**Your objective:** Every entry must be repeated exactly. Exclude all pictures.

**Material for the task:**
+---+

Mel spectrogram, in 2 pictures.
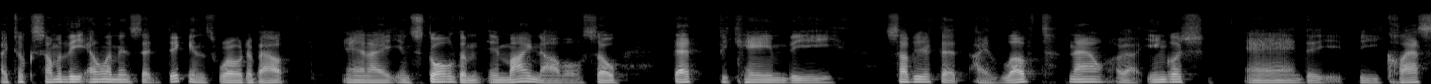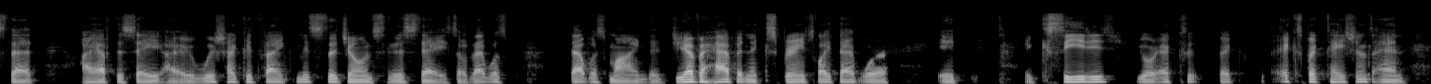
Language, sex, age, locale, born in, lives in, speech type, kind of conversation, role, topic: English, male, 65-69, en-US, United States, United States, conversation, unstructured, none, Which class did you expect to dislike but ended up loving, and what changed your mind?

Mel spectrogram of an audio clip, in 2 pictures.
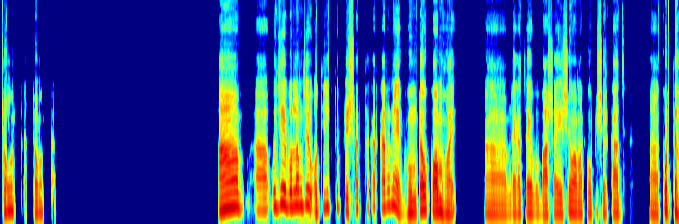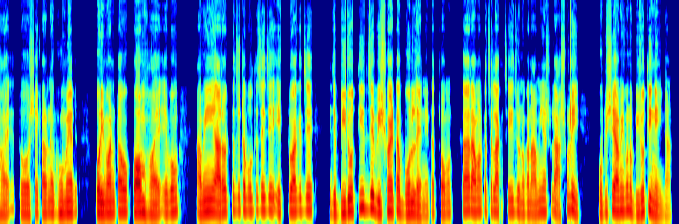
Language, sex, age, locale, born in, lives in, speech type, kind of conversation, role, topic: Bengali, male, 30-34, bn-BD, Bangladesh, Bangladesh, conversation, advice, user, আপনি কি কখনও ক্ষোভে তাড়াহুড়ো করে জবাব দিয়ে পরে অপরাধবোধে ভুগেছেন?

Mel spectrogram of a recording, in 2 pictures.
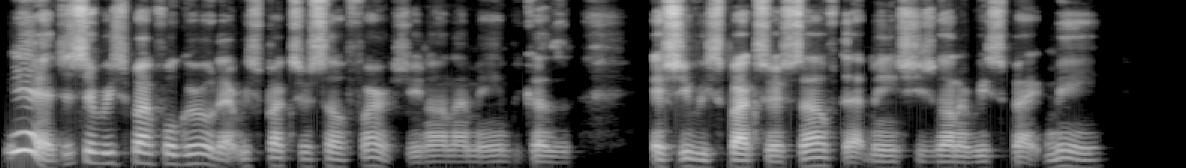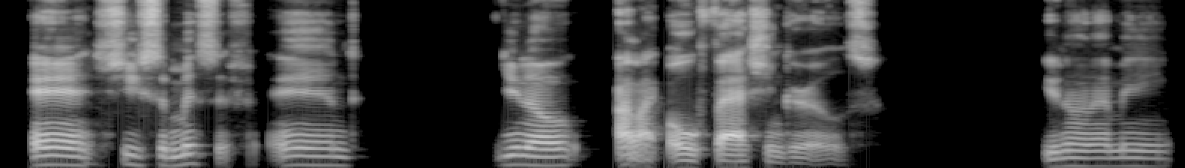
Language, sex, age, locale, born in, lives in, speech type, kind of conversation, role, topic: English, male, 45-49, en-US, United States, United States, conversation, unstructured, none, What surprises you most about being in a relationship?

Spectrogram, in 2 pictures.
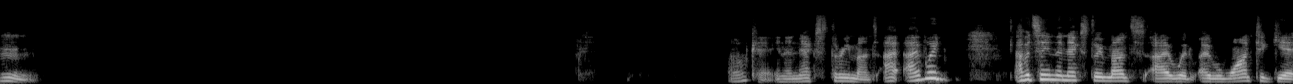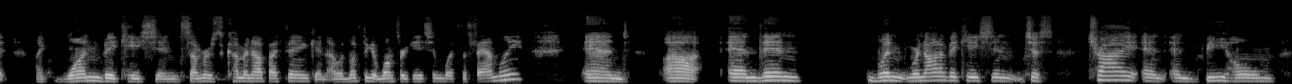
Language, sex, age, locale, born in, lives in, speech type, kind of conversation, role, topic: English, male, 40-44, en-US, United States, United States, conversation, advice, user, How can I manage stress while balancing work and family?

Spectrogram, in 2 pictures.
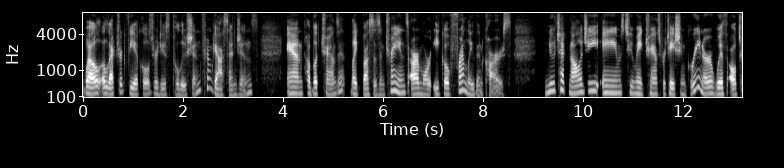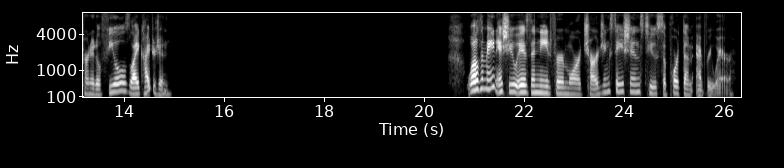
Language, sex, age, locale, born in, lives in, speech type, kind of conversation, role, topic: English, female, 40-44, en-US, United States, United States, read, expert-assistant, expert, How has technology changed transportation over time?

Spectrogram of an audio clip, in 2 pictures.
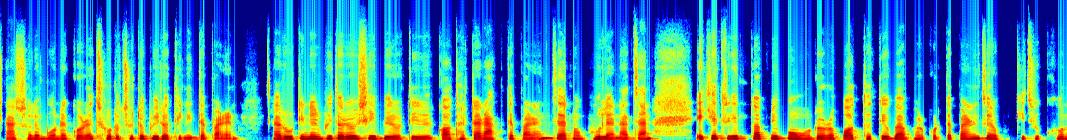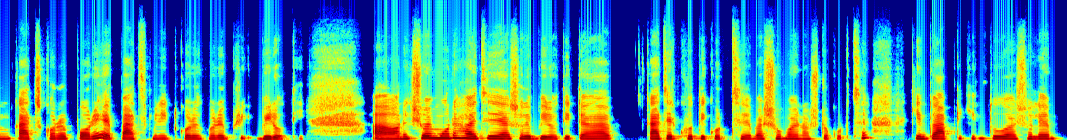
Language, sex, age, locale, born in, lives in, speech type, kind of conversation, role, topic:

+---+

**Result of the exercise:**
Mel spectrogram, in 2 pictures.
Language, sex, age, locale, born in, lives in, speech type, kind of conversation, role, topic: English, male, 65-69, en-US, United States, United States, conversation, unstructured, none, Which class did you expect to dislike but ended up loving, and what changed your mind?

Mel spectrogram of an audio clip, in 2 pictures.
Language, sex, age, locale, born in, lives in, speech type, kind of conversation, role, topic: Bengali, male, 30-34, bn-BD, Bangladesh, Bangladesh, conversation, advice, user, আপনি কি কখনও ক্ষোভে তাড়াহুড়ো করে জবাব দিয়ে পরে অপরাধবোধে ভুগেছেন?

Mel spectrogram of a recording, in 2 pictures.
Language, sex, age, locale, born in, lives in, speech type, kind of conversation, role, topic: English, male, 45-49, en-US, United States, United States, conversation, unstructured, none, What surprises you most about being in a relationship?

Spectrogram, in 2 pictures.
Language, sex, age, locale, born in, lives in, speech type, kind of conversation, role, topic: English, male, 40-44, en-US, United States, United States, conversation, advice, user, How can I manage stress while balancing work and family?

Spectrogram, in 2 pictures.
Language, sex, age, locale, born in, lives in, speech type, kind of conversation, role, topic: English, female, 40-44, en-US, United States, United States, read, expert-assistant, expert, How has technology changed transportation over time?

Spectrogram of an audio clip, in 2 pictures.
Language, sex, age, locale, born in, lives in, speech type, kind of conversation, role, topic:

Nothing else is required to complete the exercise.